Suffering an existential crisis, filmmaker Thomas (Garrett Hedlund) takes off into the Mojave desert, where he runs across a drifter (Oscar Isaac) who becomes entangled in his life – with deadly consequences.
William Monahan earned his screenwriting stripes with Kingdom of Heaven and Body of Lies, and won an Oscar for The Departed, but he came a serious cropper with his directorial debut, the misjudged gangland caper London Boulevard, joining Robert Towne and David S. Goyer on the list of Great Screenwriters Who Should Never, Ever Be Allowed To Direct Their Own Scripts. Incredibly, Monahan has been allowed back within 500 feet of a director’s chair, attracting some A-list talent (and, uh, Garrett Hedlund) for what is essentially an assembly of Post-It Note dialogue offcuts in search of a coherent narrative. How the likes of Hedlund, Oscar Isaac, Mark Wahlberg and Walton Goggins came to be part of such a misfire is just one of the many mysteries of Mojave.

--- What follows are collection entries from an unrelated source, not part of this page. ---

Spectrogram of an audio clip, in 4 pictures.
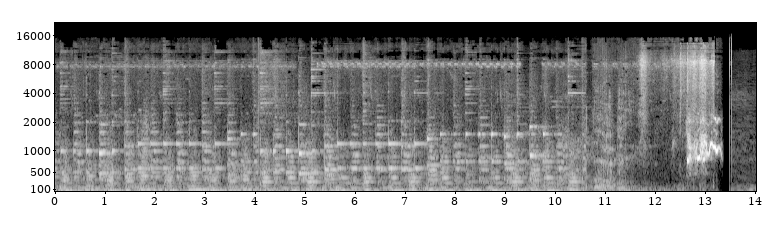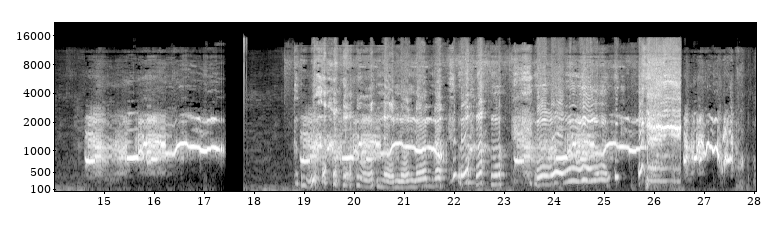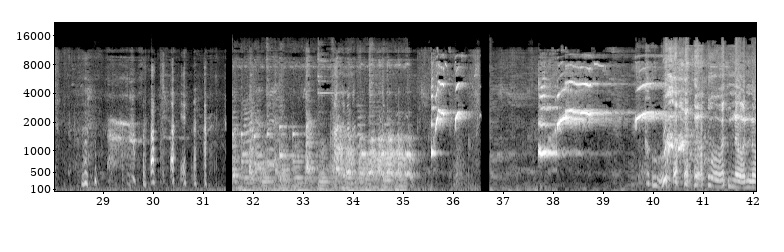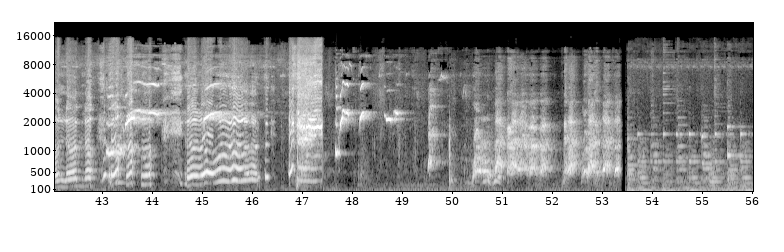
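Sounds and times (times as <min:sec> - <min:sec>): clicks and scuffs: 0:11.6 - 0:13.3
dog barking and yelping: 0:12.6 - 0:13.4, 0:14.6 - 0:17.4, 0:19.0 - 0:27.9, 0:33.0 - 0:38.9, 0:42.9 - 0:44.4, 0:46.3 - 0:53.5
dog whining and yelping: 0:33.6 - 0:36.6, 0:37.7 - 0:40.3, 0:47.3 - 0:51.3.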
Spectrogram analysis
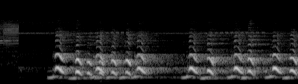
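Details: Rehabilitated siamangs in Sumatra, free for over a year, sing a territorial song of loud, rhythmic rising and falling whoops. A confident male displays in a tree, warning that the forest is his, and the female behind him joins in support.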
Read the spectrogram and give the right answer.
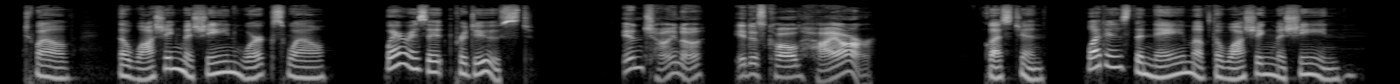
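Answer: Haier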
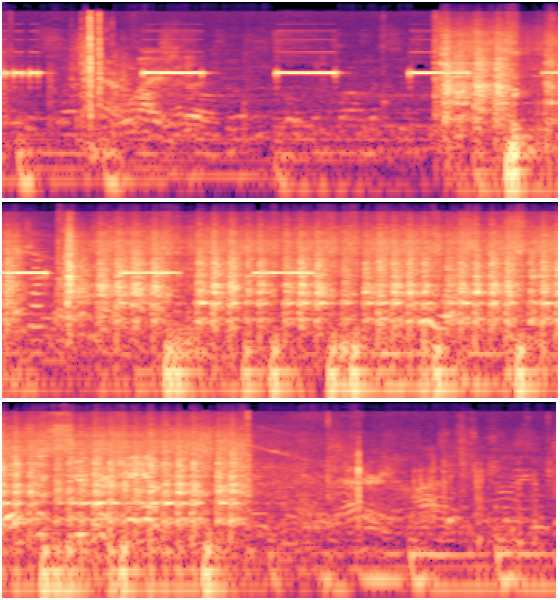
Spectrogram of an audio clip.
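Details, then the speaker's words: Honda with a new Hondata tune and the battery relocated to the trunk: warning chimes, then about seven seconds of steady starter cranking with no catch. It cranks but won't start; it later started after being given some gas. "Hey, it won't start. Give it a little gas."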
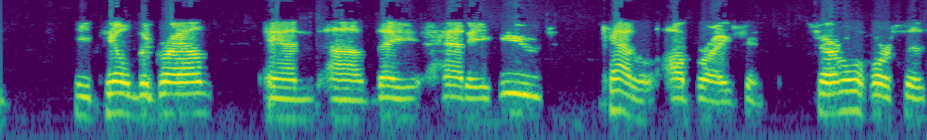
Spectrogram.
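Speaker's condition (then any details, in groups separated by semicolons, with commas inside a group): ALS; voice off but clear and understandable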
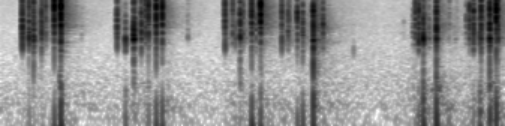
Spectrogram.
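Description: A green mirror-glass mosaic ball held in the hands is tapped and scratched with long acrylic nails. Four short bursts of quick, bright, crisp clicks and scratchy ticks are heard with very little low end, each dying away at once, separated by brief silences.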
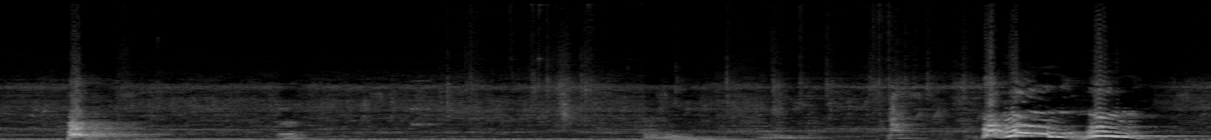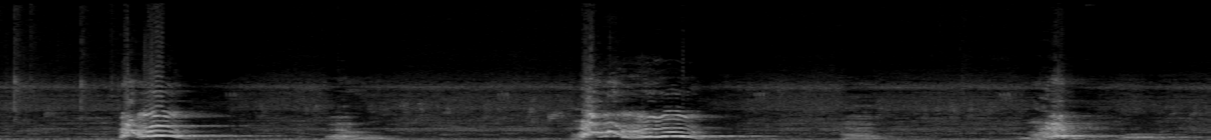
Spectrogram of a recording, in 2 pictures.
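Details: Pet dog barking loudly: single deep, harsh barks spaced a few seconds apart, several coming as quick double barks, with faint low background rumble between them.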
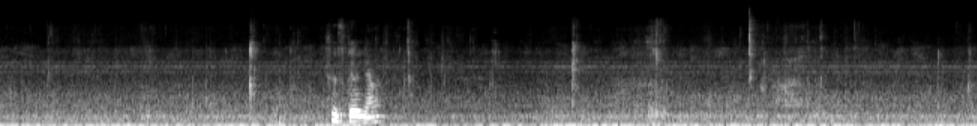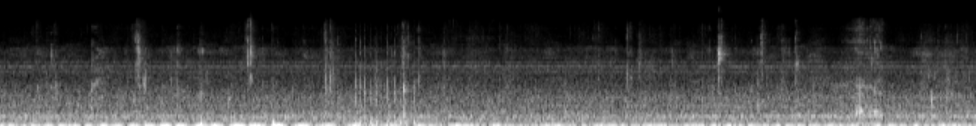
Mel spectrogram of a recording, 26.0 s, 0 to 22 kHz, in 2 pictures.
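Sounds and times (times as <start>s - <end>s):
steady low hum: 0.0s - 26.0s
chewing food: 5.1s - 26.0s.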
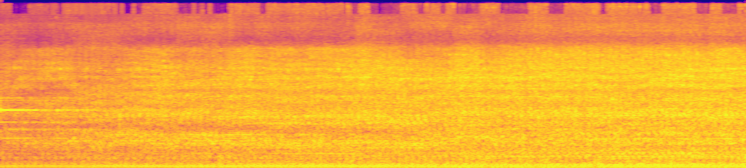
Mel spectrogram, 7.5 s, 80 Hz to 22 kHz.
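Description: A John Deere 5310K 55 hp three-cylinder tractor engine runs steadily, a loud, constant low diesel drone with even mechanical rumble and no speech.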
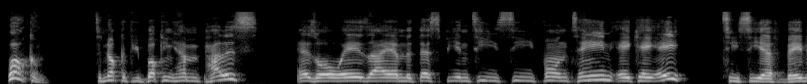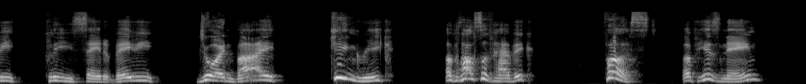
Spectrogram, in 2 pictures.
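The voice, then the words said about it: Put-on accent. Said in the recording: “let me kill the accent here”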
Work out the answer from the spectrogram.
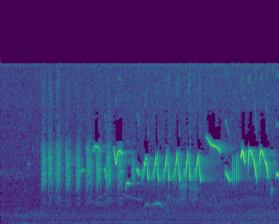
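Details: Eurasian wren song: a rapid, high, buzzy trill that runs into looping warbled phrases and sharp chips. The notes are delivered fast and loud against quiet background hiss.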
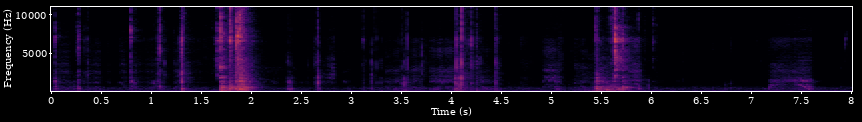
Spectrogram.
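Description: Scissors cut through material for a doll craft, with two sharp, close snips separated by a few seconds and light handling clicks and rustles in between.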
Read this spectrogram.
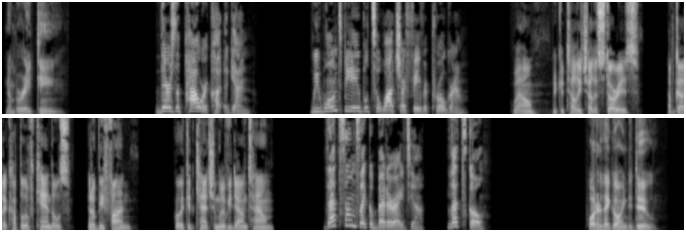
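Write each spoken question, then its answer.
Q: What are they going to do?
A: Go to see a movie downtown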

For starters, it’s unclear why Thomas (Hedlund) dresses up like a Son of Anarchy and drives out to the desert for an extended montage apparently assembled from an edgy Diesel catalogue shoot, why he attacks a charismatic drifter (Isaac) dressed like Fields of the Nephilim, or shoots a Federale stone dead? Equally mystifying is Goggins’ Jack Nicholson impression, or the fact that Wahlberg’s character is named Norman Davenport? (You heard that right: Norman Davenport.) As in London Boulevard, Monahan wants to see what happens when hard-boiled criminality meets soft-toilet papered celebrity. There’s some existential noodling about the drifter being the devil (or perhaps Thomas’s Tyler Durden-esque alter ego), but if it’s a struggle for Thomas’s soul Monahan is going for, the battle seems to have been won – or lost – early on, leaving the film nowhere to go but up its own backside. The dialogue reads like a pretentious English lit student’s blank verse, and Monahan still writes women as though he has never actually met one.
With its mix of jaw-droppingly terrible shots, nonsensical plot developments and random characterisations, Mojave quickly wanders into a narrative wilderness from which it never returns. It’s enough to make the Academy ask for its Oscar back. ★